Adivasis, dalits or others rarely take unmarked leadership positions. Even though their struggles are saving the rest of us from environmental disaster, they are seen as victims rather than as leaders in the search for universal solutions. On the contrary, non adivasis and non dalits rarely feel uncomfortable when representing the problems of these communities, even if a residual modesty may make them deny that they are the voice of the community in question, and I confess to being part of this privileged group.
It is against this background, that we must welcome the recent controversy over the Gandhi Peace Prize awarded to “The Tribal Peoples of India” and the designation of Dr Binayak Sen and Bulu Imam to receive it on their behalf. A group of human rights and indigenous rights activists from Jharkhand had written a letter to both the Gandhi Foundation and the recipients of the award pointing out the irony in handing over an award meant for adivasis to non-adivasis, thereby implying that there were no adivasi leaders capable of receiving the prize on their own behalf. Expressing the highest respect for the awardees in question, they wrote: “Therefore, we humbly request you that if you are really willing to give the ‘International Gandhi Peace Award 2011’ to the Adivasis of India then you must give the award to the Adivasi recipients and not the non-Adivasis. However, if you want to recognize the precious contribution of Dr. Binayak Sen and Shree Bulu Imam to the society then you must change the title of the award and honor them, we would highly appreciate you for it.”

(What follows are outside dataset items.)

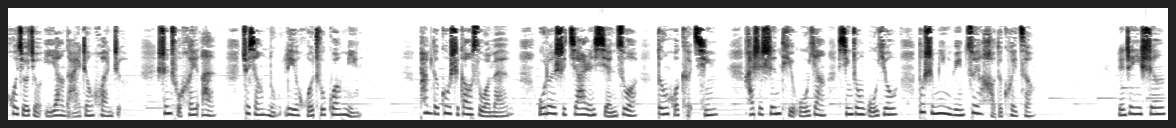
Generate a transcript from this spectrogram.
霍九九一样的癌症患者，身处黑暗，却想努力活出光明。他们的故事告诉我们，无论是家人闲坐、灯火可亲，还是身体无恙、心中无忧，都是命运最好的馈赠。人这一生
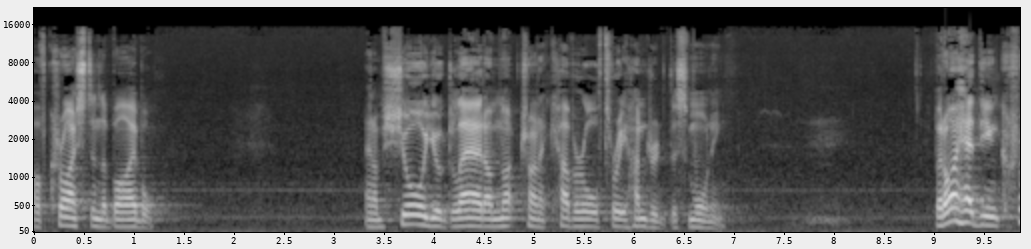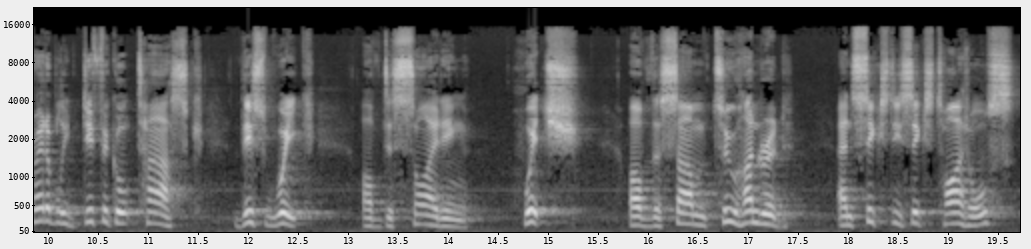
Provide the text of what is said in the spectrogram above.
of Christ in the Bible. And I'm sure you're glad I'm not trying to cover all 300 this morning. But I had the incredibly difficult task this week of deciding which of the some 266 titles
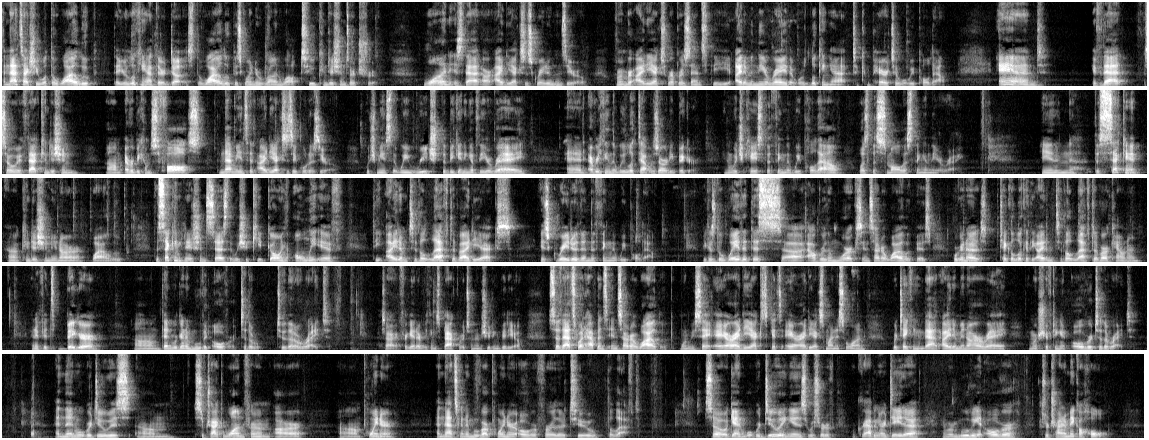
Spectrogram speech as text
And that's actually what the while loop that you're looking at there does. The while loop is going to run while two conditions are true. One is that our IDX is greater than zero, Remember, IDX represents the item in the array that we're looking at to compare to what we pulled out. And if that, so if that condition um, ever becomes false, then that means that IDX is equal to zero, which means that we reached the beginning of the array and everything that we looked at was already bigger, in which case the thing that we pulled out was the smallest thing in the array. In the second uh, condition in our while loop, the second condition says that we should keep going only if the item to the left of IDX is greater than the thing that we pulled out. Because the way that this uh, algorithm works inside our while loop is we're going to take a look at the item to the left of our counter, and if it's bigger, um, then we're going to move it over to the, to the right. Sorry, I forget everything's backwards when I'm shooting video. So that's what happens inside our while loop. When we say ARIDX gets ARIDX minus 1, we're taking that item in our array and we're shifting it over to the right. And then what we're do is um, subtract 1 from our um, pointer, and that's going to move our pointer over further to the left. So again, what we're doing is we're sort of we're grabbing our data and we're moving it over because we're trying to make a hole.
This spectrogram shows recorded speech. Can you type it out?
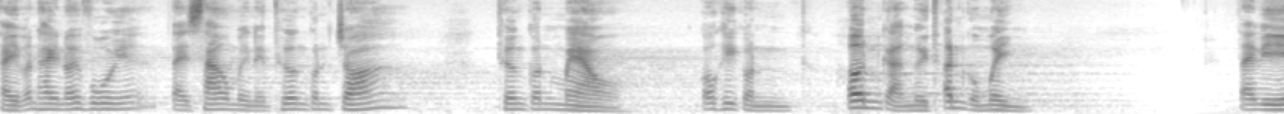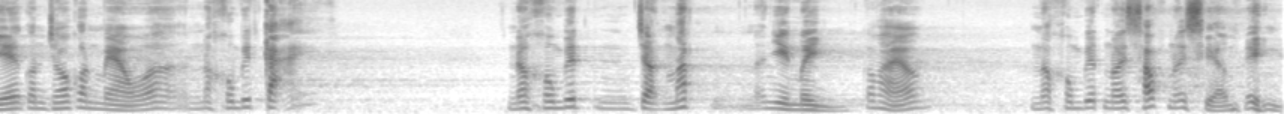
Thầy vẫn hay nói vui ấy, tại sao mình lại thương con chó thương con mèo có khi còn hơn cả người thân của mình? Tại vì con chó con mèo á, nó không biết cãi. Nó không biết trợn mắt nó nhìn mình có phải không? Nó không biết nói sóc nói xỉa mình.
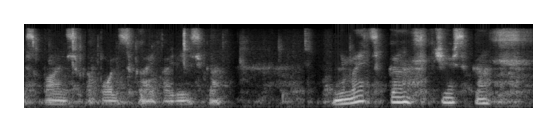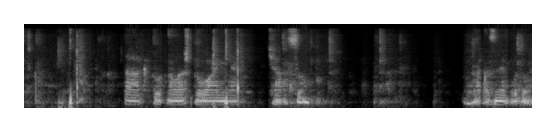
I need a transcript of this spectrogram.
іспанська, польська, італійська, німецька, чеська. Так, тут налаштування часу. Зараз не буду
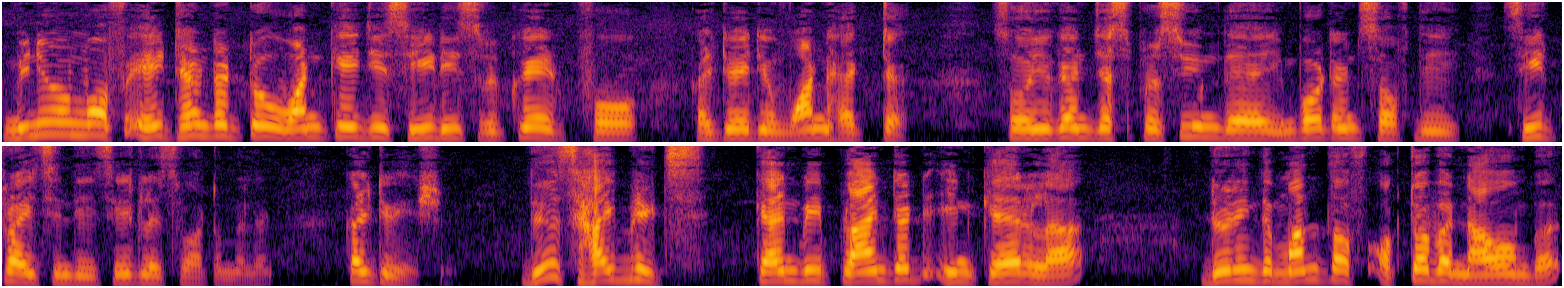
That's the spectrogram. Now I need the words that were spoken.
Minimum of 800 to 1 kg seed is required for cultivating 1 hectare. So you can just presume the importance of the seed price in the seedless watermelon cultivation. These hybrids can be planted in Kerala during the month of October November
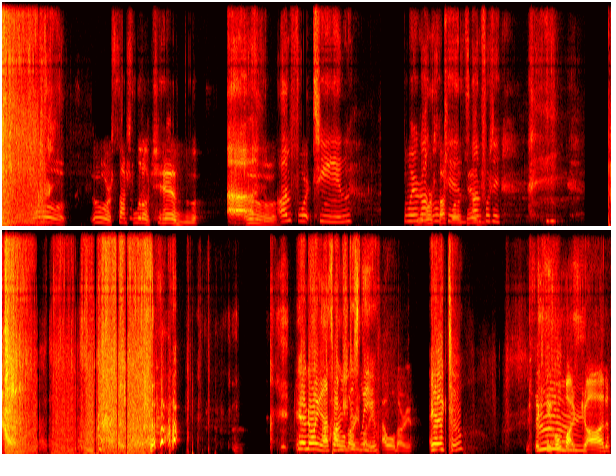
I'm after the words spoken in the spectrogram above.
Ooh, ooh, we're such little kids. Uh, Ooh. I'm 14. We're not we're little, such little kids. I'm kids. 14. You're annoying us. Why don't you just you, buddy? leave? How old are you? Are you like two? You're 16. Oh my Mm. god.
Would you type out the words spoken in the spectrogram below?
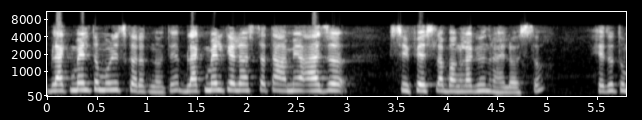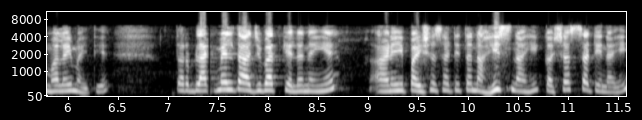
ब्लॅकमेल तर मुळीच करत नव्हते. ब्लॅकमेल केलं असतं तर आम्ही आज सीफेसला बंगला घेऊन राहिलो असतो. हे तर तुम्हालाही माहिती आहे. तर ब्लॅकमेल तर अजिबात केलं नाही आहे आणि पैशासाठी तर नाहीच नाही कशाचसाठी नाही?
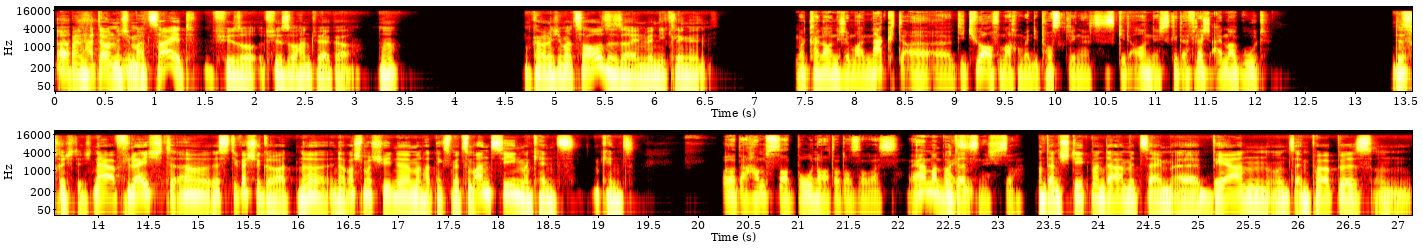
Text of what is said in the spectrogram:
Man hat ja auch nicht immer Zeit für so, für so Handwerker. Ne? Man kann auch nicht immer zu Hause sein, wenn die klingeln. Man kann auch nicht immer nackt äh, äh, die Tür aufmachen, wenn die Post klingelt. Das geht auch nicht. Es geht vielleicht einmal gut. Das ist richtig. Naja, vielleicht äh, ist die Wäsche gerade, ne? In der Waschmaschine, man hat nichts mehr zum Anziehen, man kennt's. Man kennt's. Oder der Hamster bonert oder sowas. Ja, man weiß dann- es nicht so. Und dann steht man da mit seinem äh, Bären und seinem Purpose und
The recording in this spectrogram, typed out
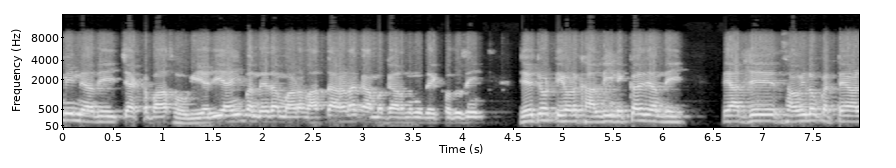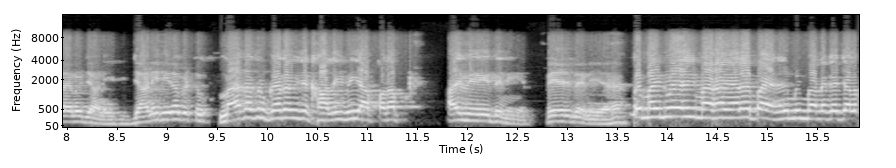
ਮਹੀਨਿਆਂ ਦੀ ਚੈੱਕ ਪਾਸ ਹੋ ਗਈ ਆ ਜੀ। ਐਂ ਬੰਦੇ ਦਾ ਮਨ ਵੱਧਦਾ ਹਨਾ ਕੰਮ ਕਰਨ ਨੂੰ ਦੇਖੋ ਤੁਸੀਂ। ਜੇ ਝੋਟੀ ਹੁਣ ਖਾਲੀ ਨਿਕਲ ਜਾਂਦੀ ਤੇ ਅੱਜ ਸਮਝ ਲਓ ਕੱਟਿਆਂ ਵਾਲਿਆਂ ਨੂੰ ਜਾਣੀ ਸੀ। ਜਾਣੀ ਸੀ ਨਾ ਬਿੱਟੂ? ਮੈਂ ਤਾਂ ਤੈਨੂੰ ਕਹਿੰਦਾ ਵੀ ਜੇ ਖਾਲੀ ਵੀ ਆਪਾਂ ਤਾਂ ਆਈ ਵੇਚ ਦੇਣੀ ਹੈ। ਵੇਚ ਦੇਣੀ ਹੈਂ। ਤੇ ਮੈਨੂੰ ਇਹ ਮੈਂ ਕਿਹਾ ਯਾਰ ਇਹ ਭੈਣ ਨੇ ਮੰਨ ਕੇ ਚੱਲ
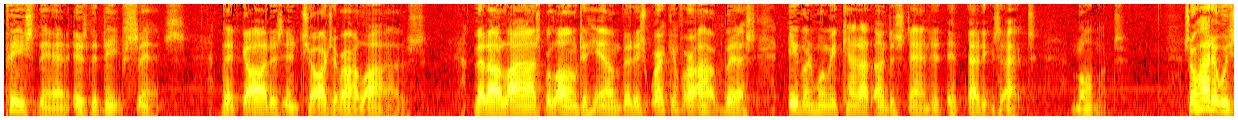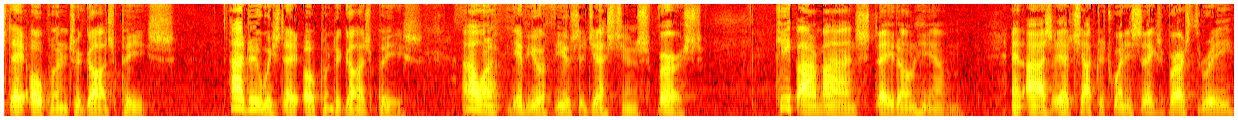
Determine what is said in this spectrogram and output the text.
Peace, then, is the deep sense that God is in charge of our lives, that our lives belong to Him, that He's working for our best, even when we cannot understand it at that exact moment. So, how do we stay open to God's peace? How do we stay open to God's peace? I want to give you a few suggestions. First, keep our minds stayed on Him. In Isaiah chapter 26, verse 3,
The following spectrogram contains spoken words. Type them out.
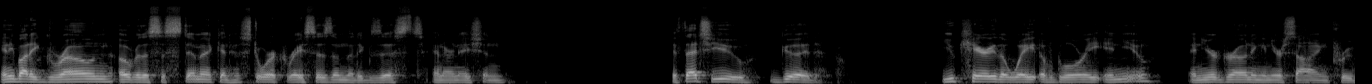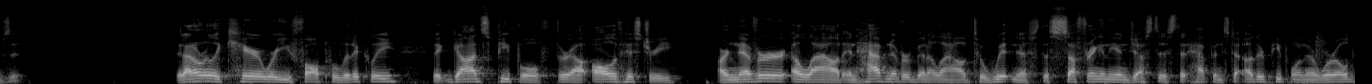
Anybody groan over the systemic and historic racism that exists in our nation? If that's you, good. You carry the weight of glory in you, and your groaning and your sighing proves it that I don't really care where you fall politically, that God's people throughout all of history are never allowed and have never been allowed to witness the suffering and the injustice that happens to other people in their world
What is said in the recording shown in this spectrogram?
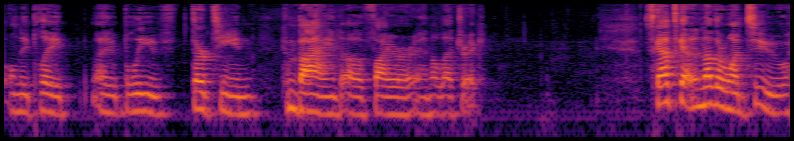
only play, I believe, 13 combined of fire and electric. Scott's got another one too.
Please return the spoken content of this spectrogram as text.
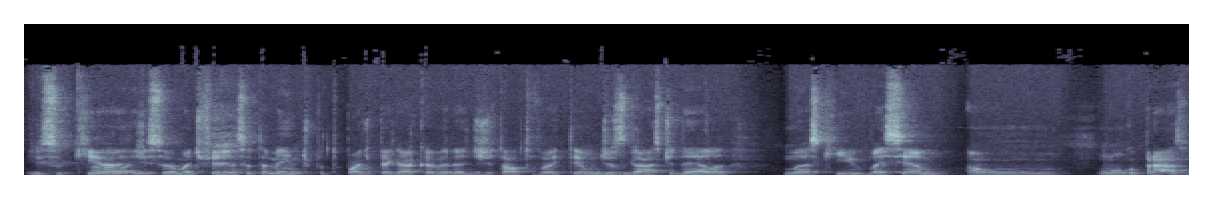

Today it would be inconceivable for a prize meant to honour women being given to a man, even if he invented a foolproof cure for breast cancer; or one for blacks or dalits being given to someone from another community. That a prize for adivasis can be awarded so blithely and unthinkingly to non-adivasis is thus perhaps one of the best indicators of precisely how silenced adivasis are.
At the same time, however, it is true that assertions of indigeneity and adivasi identity are often voiced by middle class activists in international fora far away from the everyday struggles of adivasis against displacement which are led by non-indigenist parties or organizations; and presume a homogeneity which does not in fact exist. Sometimes the adivasi card is played by politicians who have no hesitation in looting their own people. Thus Ilina and Binayak Sen have responded by noting that for them the greatest issue is the debate over what kind of development should take place in the country: “We have great regard for the many leaders named in your letter, but seeing the debate entirely in ethnic terms might lead to a tribal leader of the salwa judum claiming to represent the Adivasis purely on grounds of racial purity!”
The Gandhi Foundation has since changed its citation to honour Binayak Sen and Bulu Imam for their own work, which is a valid decision. But any organization which wishes to move beyond the Gandhian tradition of “tribal uplift”, must award a prize to the adivasis of India. Fortunately the only choices to represent them are not Mahendra Karma or Madhu Koda, but we also have Manish Kunjam, CK Janu and a host of others, who embody both symbol and substance.